START Source records

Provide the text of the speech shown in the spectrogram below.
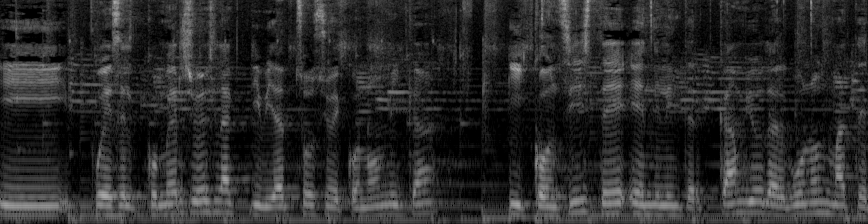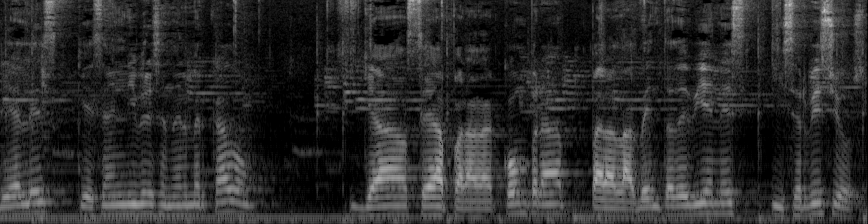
Y pues el comercio es la actividad socioeconómica y consiste en el intercambio de algunos materiales que sean libres en el mercado, ya sea para la compra, para la venta de bienes y servicios,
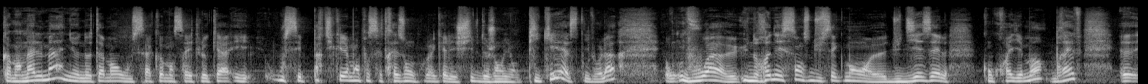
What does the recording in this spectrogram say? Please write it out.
comme en Allemagne notamment, où ça commence à être le cas, et où c'est particulièrement pour cette raison pour laquelle les chiffres de janvier ont piqué à ce niveau-là. On voit euh, une renaissance du segment euh, du diesel qu'on croyait mort. Bref, euh,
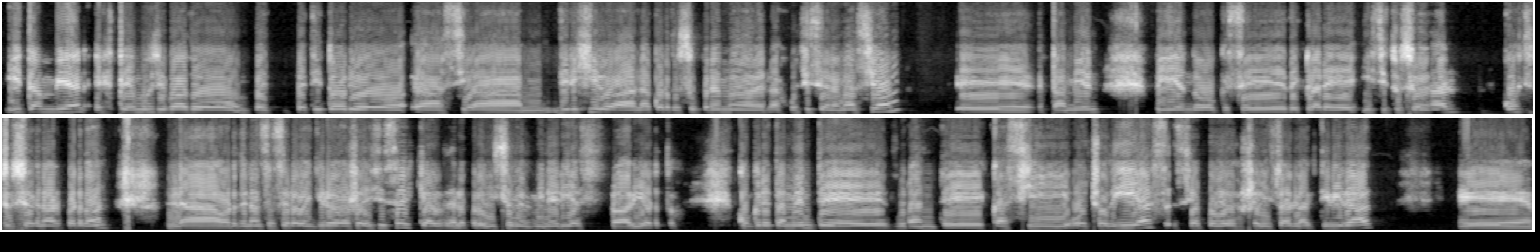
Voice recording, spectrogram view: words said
Y también este, hemos llevado un petitorio hacia, dirigido a la Corte Suprema de la Justicia de la Nación, eh, también pidiendo que se declare institucional constitucional, perdón, la ordenanza 029-16 que habla de la prohibición de minería en abierto. Concretamente, durante casi ocho días se ha podido realizar la actividad, eh,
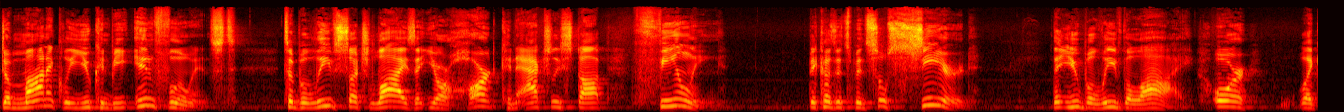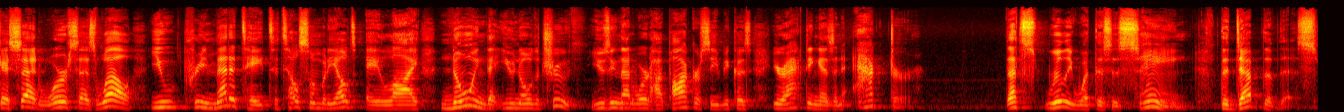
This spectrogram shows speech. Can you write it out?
Demonically, you can be influenced to believe such lies that your heart can actually stop feeling because it's been so seared that you believe the lie. Or, like I said, worse as well, you premeditate to tell somebody else a lie knowing that you know the truth, using that word hypocrisy because you're acting as an actor. That's really what this is saying, the depth of this.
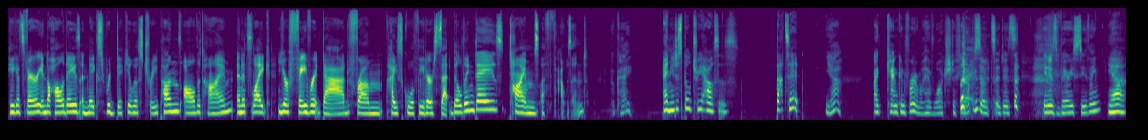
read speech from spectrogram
He gets very into holidays and makes ridiculous tree puns all the time. And it's like your favorite dad from high school theater set building days times a thousand. Okay. And you just build tree houses. That's it. Yeah. I can confirm I have watched a few episodes. it is it is very soothing. Yeah,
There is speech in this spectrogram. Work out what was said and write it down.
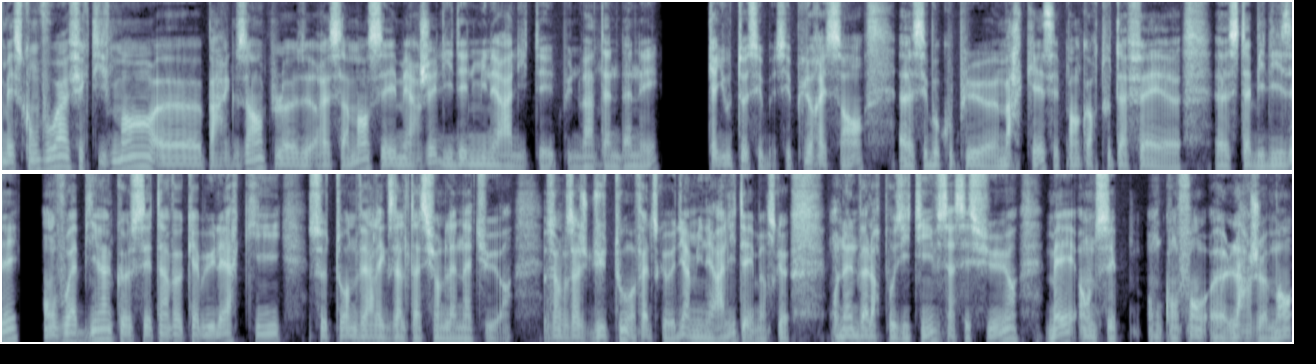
Mais ce qu'on voit effectivement, par exemple, récemment, c'est émerger l'idée de minéralité depuis une vingtaine d'années caillouteux, c'est plus récent, euh, c'est beaucoup plus euh, marqué, c'est pas encore tout à fait euh, stabilisé. On voit bien que c'est un vocabulaire qui se tourne vers l'exaltation de la nature, sans qu'on sache du tout en fait ce que veut dire minéralité, parce que on a une valeur positive, ça c'est sûr, mais on on confond largement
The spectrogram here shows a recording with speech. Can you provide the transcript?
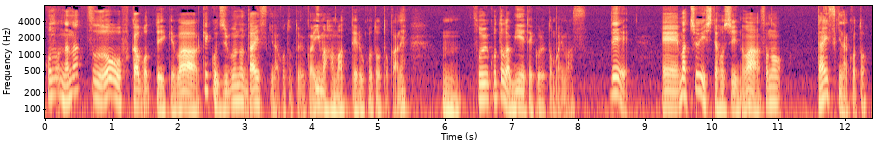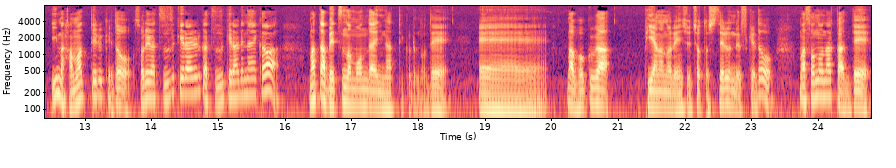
この7つを深掘っていけば結構自分の大好きなことというか今ハマってることとかね、うん、そういうことが見えてくると思います。で、えー、まあ、注意してほしいのはその大好きなこと今ハマってるけどそれが続けられるか続けられないかはまた別の問題になってくるので、えー、まあ、僕がピアノの練習ちょっとしてるんですけど、まあ、その中で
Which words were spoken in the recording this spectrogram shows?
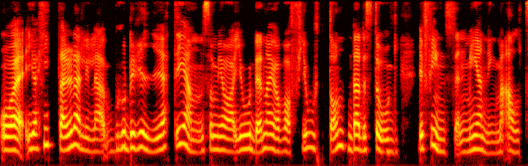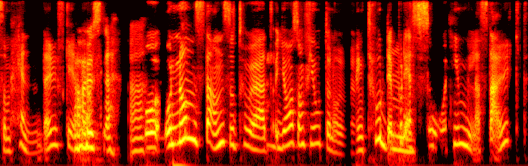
Och jag hittade det där lilla broderiet igen som jag gjorde när jag var 14 där det stod det finns en mening med allt som händer skrev ja, just det. Uh. Och, och någonstans så tror jag att jag som 14-åring trodde mm. på det mm. så himla starkt.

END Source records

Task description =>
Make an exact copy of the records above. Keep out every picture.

Answer to the exercise =>
Provide the text of the speech shown in the spectrogram below.
Y pues el comercio es la actividad socioeconómica y consiste en el intercambio de algunos materiales que sean libres en el mercado, ya sea para la compra, para la venta de bienes y servicios,
What does the recording in this spectrogram say? Please write it out.
comme en Allemagne notamment, où ça commence à être le cas, et où c'est particulièrement pour cette raison pour laquelle les chiffres de janvier ont piqué à ce niveau-là. On voit euh, une renaissance du segment euh, du diesel qu'on croyait mort. Bref, euh,
Voice recording, spectrogram view: words said
Y también este, hemos llevado un petitorio hacia, dirigido a la Corte Suprema de la Justicia de la Nación, eh, también pidiendo que se declare institucional constitucional, perdón, la ordenanza 029-16 que habla de la prohibición de minería en abierto. Concretamente, durante casi ocho días se ha podido realizar la actividad, eh,
This spectrogram shows speech. Can you write it out?
Demonically, you can be influenced to believe such lies that your heart can actually stop feeling because it's been so seared that you believe the lie. Or, like I said, worse as well, you premeditate to tell somebody else a lie knowing that you know the truth, using that word hypocrisy because you're acting as an actor. That's really what this is saying, the depth of this.
read speech from spectrogram
He gets very into holidays and makes ridiculous tree puns all the time. And it's like your favorite dad from high school theater set building days times a thousand. Okay. And you just build tree houses. That's it. Yeah. I can confirm I have watched a few episodes. it is it is very soothing. Yeah,
There is speech in this spectrogram. Work out what was said and write it down.
Mais ce qu'on voit effectivement, par exemple, récemment, c'est émerger l'idée de minéralité depuis une vingtaine d'années caillouteux, c'est plus récent, euh, c'est beaucoup plus euh, marqué, c'est pas encore tout à fait euh, stabilisé. On voit bien que c'est un vocabulaire qui se tourne vers l'exaltation de la nature, sans qu'on sache du tout en fait ce que veut dire minéralité, parce que on a une valeur positive, ça c'est sûr, mais on on confond largement
The spectrogram here shows a recording with speech. Can you provide the transcript?
この7つを深掘っていけば結構自分の大好きなことというか今ハマってることとかね、うん、そういうことが見えてくると思います。で、えー、まあ、注意してほしいのはその大好きなこと今ハマってるけどそれが続けられるか続けられないかはまた別の問題になってくるので、えー、まあ、僕がピアノの練習ちょっとしてるんですけど、まあ、その中で
Which words were spoken in the recording this spectrogram shows?
Och jag hittade det där lilla broderiet igen som jag gjorde när jag var 14 där det stod det finns en mening med allt som händer skrev ja, just det. Uh. Och, och någonstans så tror jag att jag som 14-åring trodde mm. på det mm. så himla starkt.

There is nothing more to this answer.